In 2012, Scoop Deck brought you the story of 10 dolphins being trained by the Ukrainian navy to attack human combat swimmers, possibly using knives and guns strapped to their heads. The program resurrected training efforts that dated back to the Soviet Union and had operated under Ukrainian military control briefly, then shifted to civilian jobs such as working with disabled youth. The whole unit shut down in February, RIA Novosti reported.
Soon after, the dolphin’s training center in Sevastopol — along with the rest of Crimea — fell under Russian control, leading to a series of tense standoffs between military forces and some high-profile defections, including the top man on the dolphins’ organizational flow chart.
The U.S. Navy uses dolphins for some mine-detection duties, but plans to stop the practice in the coming years. Sevastopol and San Diego host the only known facilities that train marine mammals for such use. Learn more about the U.S. Navy’s Marine Mammal Program here.
The 2014 Naval Academy football team began its spring practice earlier this week. Judging from the short clip below, the Mids will be ready for all comers — including a zombie horde:
If the music doesn’t cause a bit of a jump in your blood pressure, you’re probably not a devotee of the most-watched program on cable television:
The regular season starts Aug. 30 against Ohio State in Baltimore. It’ll end there, too — Dec. 13 against Army, when the Mids will be going for a 13th-straight win over the Black Knights.
Insert your own “Walking Dead” jokes here.
Start with a Cold War-era novel. Replace the nuclear missiles with a deadly pathogen. Have the man behind the “Transformers” movie franchise toss in action sequences with snowmobiles and helicopters. Add aquaflage, and you’ll get something like this:
TNT announced last week that “The Last Ship,” a drama following the crew of the fictional destroyer Nathan James as they rush to save the planet from a deadly outbreak, will premiere June 22 at 9 p.m. Eastern. Michael Bay will produce the series, which stars Eric Dane (“Grey’s Anatomy”) as the ship’s captain. See more about the show and the first, longer, trailer here.

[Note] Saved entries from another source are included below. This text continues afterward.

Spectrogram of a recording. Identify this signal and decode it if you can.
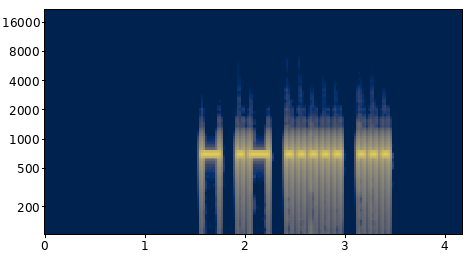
Morse code, heard as a keyed tone, about 20 wpm, 700 Hz. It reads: TA5S
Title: DXCC-100 Call Signs - 4 Characters - Repeated 2x - 20wpm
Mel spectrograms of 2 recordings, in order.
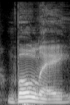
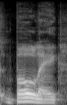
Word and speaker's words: Boehler: So my guest today is Boehler, even though it's spelled Boehler, Boehler.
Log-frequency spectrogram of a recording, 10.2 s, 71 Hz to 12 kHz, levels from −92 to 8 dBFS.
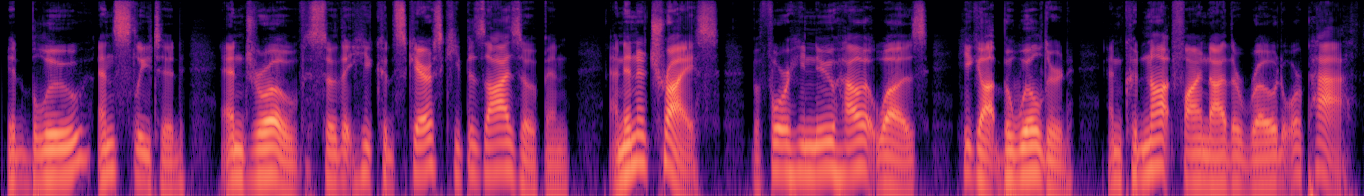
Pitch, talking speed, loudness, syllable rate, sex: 115 Hz, 210 wpm, -20 LUFS, 5.3 syllables/s, male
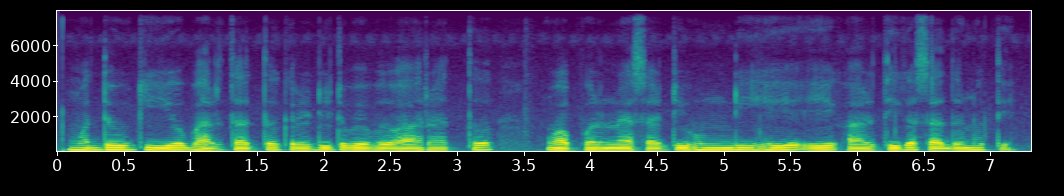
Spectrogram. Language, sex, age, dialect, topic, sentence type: Marathi, male, 18-24, Varhadi, banking, statement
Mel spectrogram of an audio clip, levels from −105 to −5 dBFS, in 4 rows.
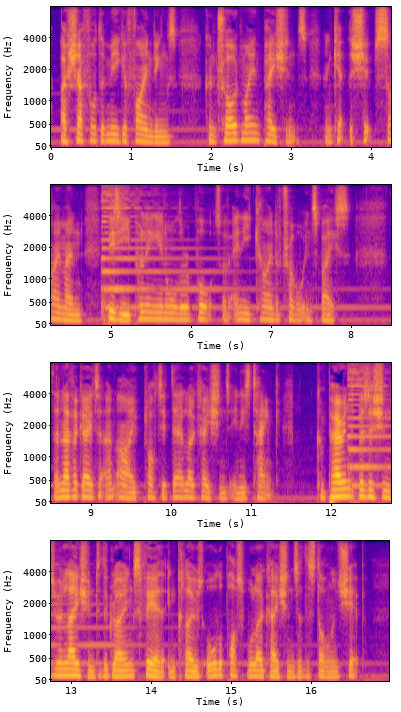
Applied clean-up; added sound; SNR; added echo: none; Keyboard (musical); 16 dB; none.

The above trailer premiered as part of SXSW, also known as South By Southwest — an Austin, Texas-based festival that mixes major corporate sponsors and TV giants with independent films and budding music superstars. TNT also screened the premiere episode at the festival.
“The Last Ship” could be the lone Navy-related offering on broadcast or big-time cable television this year that doesn’t have “NCIS” in the title. The submarine-based thriller “Last Resort” went under in 2012, and a TV reboot of the “Act of Valor” franchise — the movie starred real-life Navy SEALs — that had been set for the National Geographic Channel first morphed into a show about Air Force pararescuemen, then disappeared entirely.
So, based on the 102-second sneak preview above (and the promotional poster, right), will “Last Ship” sink, or save the day? Leave your thoughts in the comments below.